Is your company willing to create software that is exclusive to iPhone or iPad (to iOS)? Do you think they should?
Why? Why not?
These are really basic, reasonable, and in fact quite controversial questions to ask when discussing mobile strategy with enterprise development teams.
Saying ‘yes’ means saying ‘no’
Saying yes to delivering the best experience means defining a target customer well, and not focusing on others. You have to be willing to say no.
In healthcare, that seems quite unfair. Possibly even troubling. “What do you mean I can’t get the latest healthcare advances on my phone if I have android?” Can quickly become very bad PR.
In banking, there’s already an “inclusiveness” debate… I’m sure no bank wants to be non-inclusive by targeting only an expensive set of devices to the exclusion of others.
The answer to this, of course, is about shifting perspective.
One isn’t delivering “worse capabilities” to Android. Rather, you are creating a baseline mobile web experience that anyone can take advantage of while creating a separate product with more capabilities for iOS devices.
In truth companies that try to deliver only on the baseline of capabilities end up doing less than they otherwise could. Why hold back features that are available today because they are not uniformly available across platforms? Why hold life-saving capabilities back because it takes longer to deliver them in a cross platform manner (let’s say because there’s twice as much testing involved, so releases are longer)? Why not just pick one platform to start so that at least one community of users gets more than the baseline experience?
Reality kinda makes these questions somewhat irrelevant (regardless of how interesting they may or may not be).
Uh, it’s already happening
Which means the real question is: Are you coming or are you being left behind?
Famzoo is a modern personal finance app focused on family financing. One would think that kids have cheap phones, but it turns out that (in the US) most teens use iPhones.
Famzoo is not quite mainstream (it’s a good service though, you should check it out!). But Boston Childrens’ Hospital is big league. How can they get away with an iOS only strategy?
Why is it happening?
It’s well known that iOS device owners spend more, so from a business perspective you want to get to the revenue. To do that, you’ll have to win it with the best experience possible.
There is also more platform fragmentation (than what was experienced for desktop computing) because the mobile and wearable market is large enough to support multiple platform “winners”. These days, we’ve gone beyond multiple platforms (iOS, Android) to significant new technologies that simply make cross-platform impossible (Steve is former Microsoft Executive responsible for Office):

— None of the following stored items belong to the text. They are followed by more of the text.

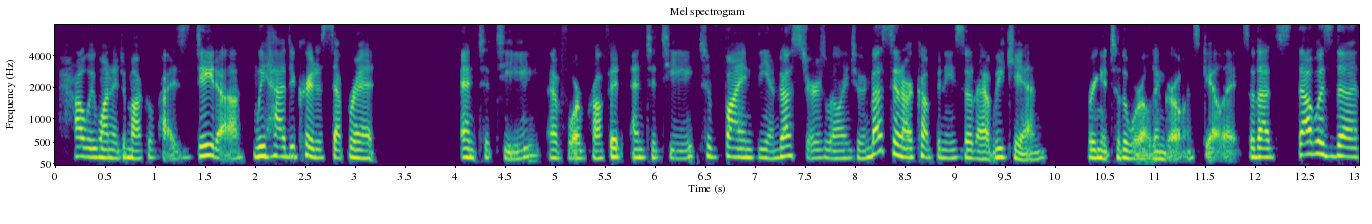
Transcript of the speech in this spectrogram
how we want to democratize data, we had to create a separate entity, a for profit entity to find the investors willing to invest in our company so that we can bring it to the world and grow and scale it. So that's, that was the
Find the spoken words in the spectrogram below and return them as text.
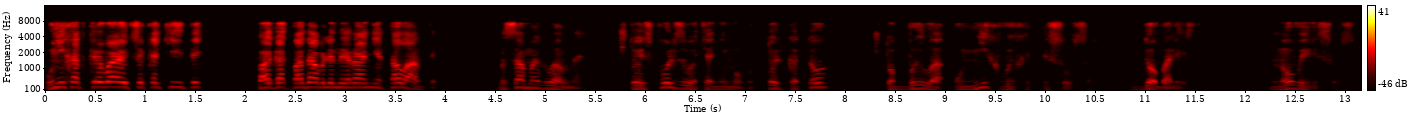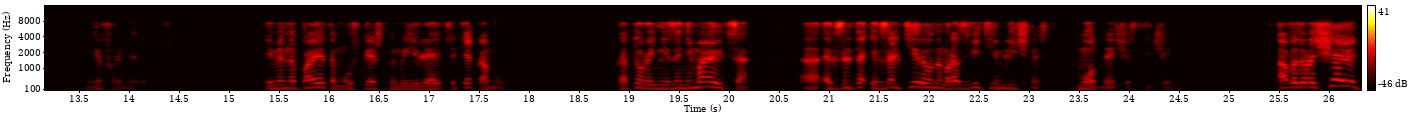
у них открываются какие-то подавленные ранее таланты. Но самое главное, что использовать они могут только то, что было у них в их ресурсах до болезни. Новый ресурс не формируется. Именно поэтому успешными являются те коммуны, которые не занимаются э, экзальтированным развитием личности, модное сейчас течение, а возвращают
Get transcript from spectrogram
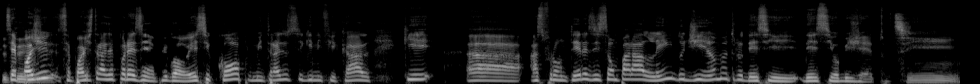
Você pode, você pode trazer, por exemplo, igual esse copo me traz o significado que uh, as fronteiras estão para além do diâmetro desse, desse objeto. Sim.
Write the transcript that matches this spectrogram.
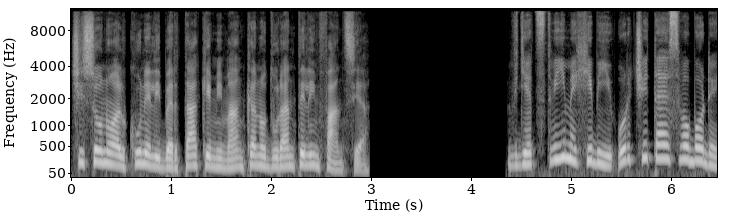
Ci sono alcune libertà che mi mancano durante l'infanzia. V dětství mi chybí určité svobody.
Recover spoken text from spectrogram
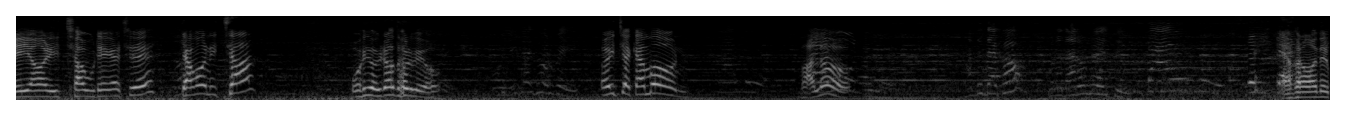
এই আমার ইচ্ছা উঠে গেছে। কেমন ইচ্ছা? ওই ওইটাও ধরবে ও। ওই ইচ্ছা কেমন? ভালো। হয়েছে। এখন আমাদের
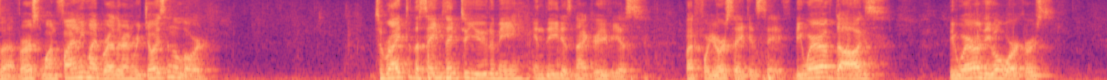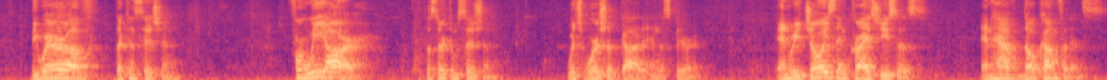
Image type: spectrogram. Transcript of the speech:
uh, verse 1 Finally, my brethren, rejoice in the Lord. To write the same thing to you, to me, indeed is not grievous, but for your sake is safe. Beware of dogs, beware of evil workers, beware of the concision. For we are the circumcision which worship God in the Spirit, and rejoice in Christ Jesus, and have no confidence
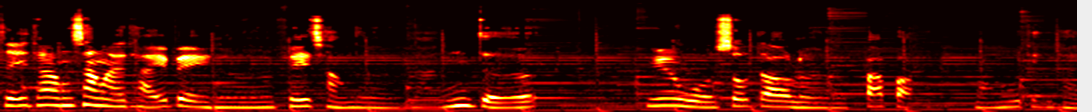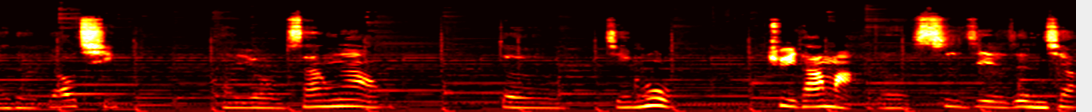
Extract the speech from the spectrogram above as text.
这一趟上来台北呢，非常的难得，因为我受到了八宝网络电台的邀请，还有三料的节目，去他马的世界真相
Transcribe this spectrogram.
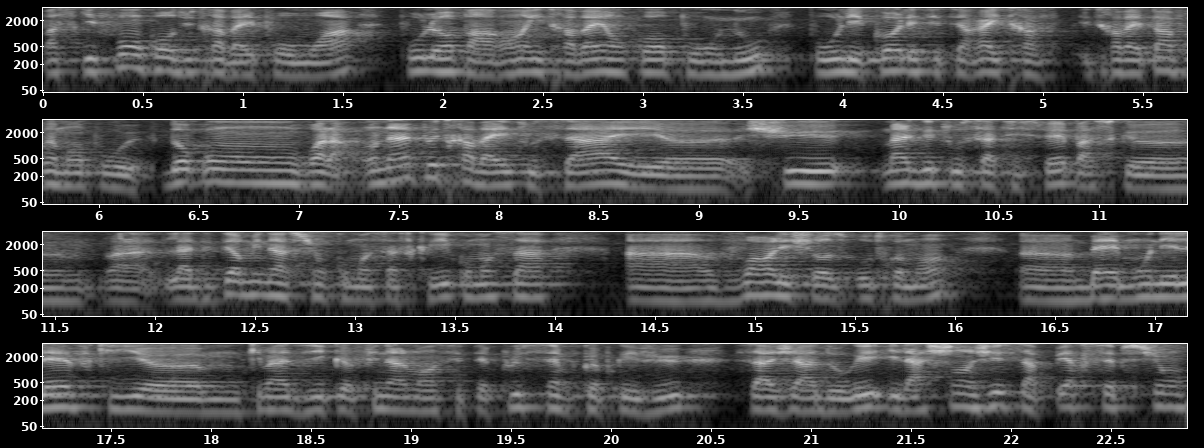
parce qu'ils font encore du travail pour moi, pour leurs parents, ils travaillent encore pour nous, pour l'école, etc. Ils ne travaillent pas vraiment pour eux. Donc on, voilà, on a un peu travaillé tout ça et euh, je suis malgré tout satisfait parce que voilà, la détermination commence à se créer, commence à à voir les choses autrement. Euh, ben, mon élève qui, euh, qui m'a dit que finalement c'était plus simple que prévu, ça j'ai adoré. Il a changé sa perception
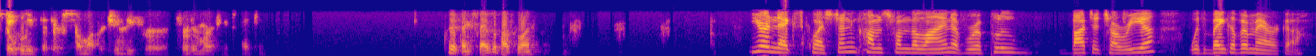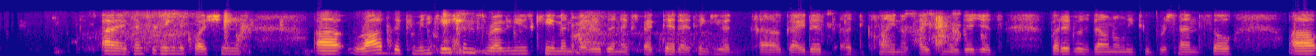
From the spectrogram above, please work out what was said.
still believe that there's some opportunity for further margin expansion. Great. Thanks, guys. I'll pass the line. Your next question comes from the line of Ruplu Bhattacharya with Bank of America. Hi, thanks for taking the questions. Uh, Rob, the communications revenues came in better than expected. I think you had uh, guided a decline of high single digits, but it was down only 2%. So, uh,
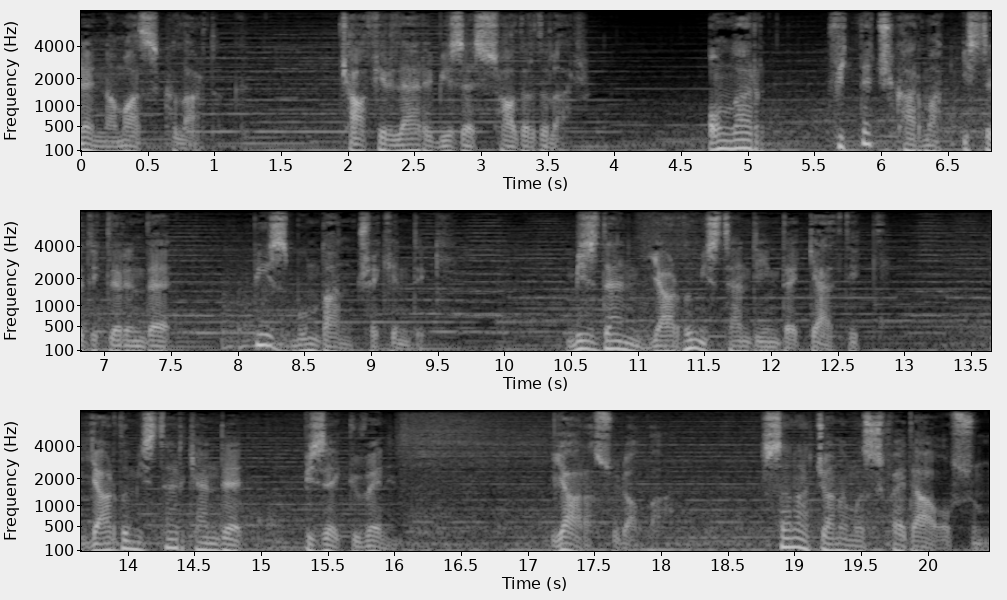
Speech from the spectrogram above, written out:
ne namaz kılardık. Kafirler bize saldırdılar. Onlar fitne çıkarmak istediklerinde biz bundan çekindik. Bizden yardım istendiğinde geldik. Yardım isterken de bize güvenin. Ya Resulallah, sana canımız feda olsun.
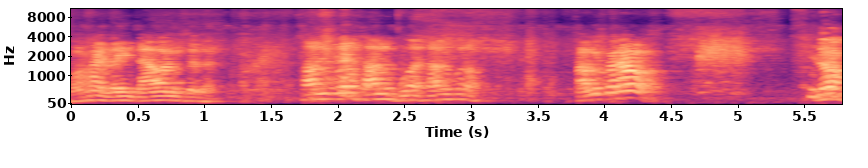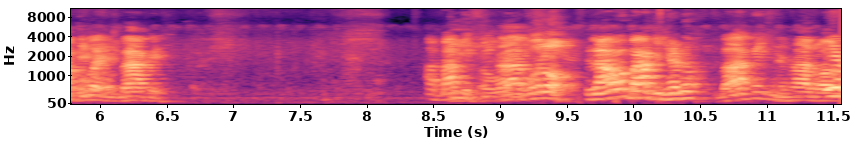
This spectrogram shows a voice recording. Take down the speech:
વહાં લઈને જવાનું છે ચાલુ કરો ચાલુ ભૂવા ચાલુ કરો. ચાલુ કરાવો. લો. હા બોલો લાવો બાકી હેડો. ને એ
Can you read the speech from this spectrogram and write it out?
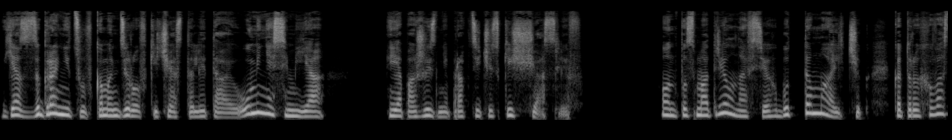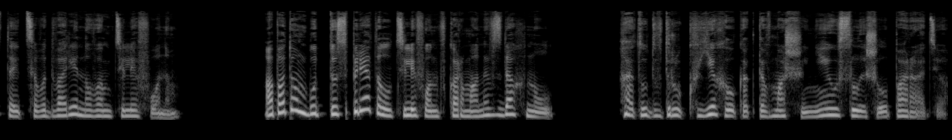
Я за границу в командировке часто летаю, у меня семья — я по жизни практически счастлив. Он посмотрел на всех, будто мальчик, который хвастается во дворе новым телефоном. А потом будто спрятал телефон в карман и вздохнул. А тут вдруг ехал как-то в машине и услышал по радио.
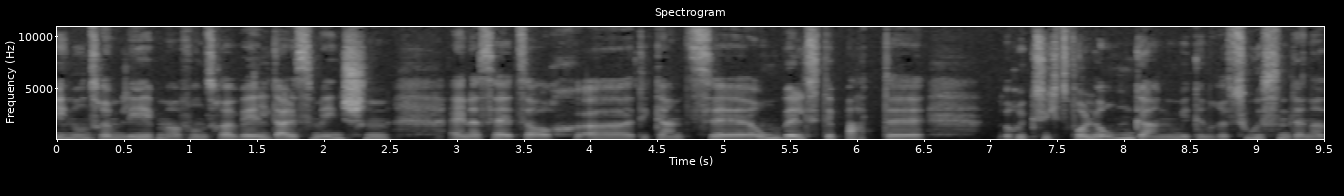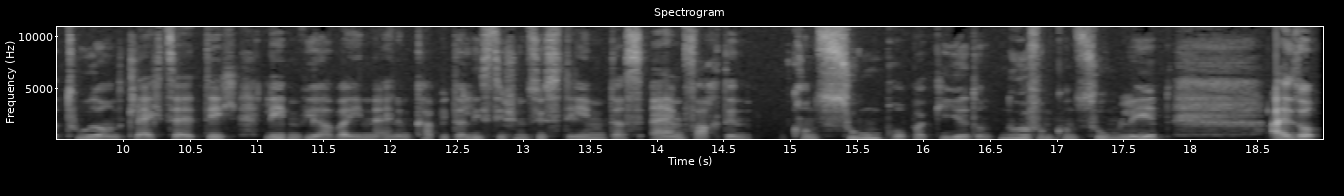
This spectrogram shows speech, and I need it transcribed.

AR by itself isn’t a platform but it is precisely the kind of platform feature that makes cross-platform impossible. https://t.co/A8NqOSIvq5
— 🧘🏻♂️Steven Sinofsky ॐ (@stevesi) August 30, 2017
What does it mean to deliver the best experience possible?
Well, for one thing, it means quickly delivering on the latest features when a platform change is available. (Think iPhone X screen) Not only does this keep your app looking polished, it signals to your audience that you care and are responsive to their needs and desires. [link to my post on do you support the latest device]What does it mean to deliver the best experience possible? Click To Tweet
It also means delivering the best possible capabilities, something not always possible when trying to build cross-platform capabilities. Developers can do more when there is tight integration and a dedication to taking advantage of the latest features. Recently Target tried to answer IKEA with an augmented reality app of their own, and delivered a cross platform solution instead of focusing on just iOS like IKEA. It didn’t work out so well.
What’s more important these days? Something that works on all platforms and never looks right to your customers, or an app that, say, is so well written that it uses less battery than competitors (even if no one knows but the development team)*?
* This article refers to an old article just to make a point about how sloppy coding can lead to worse battery performance.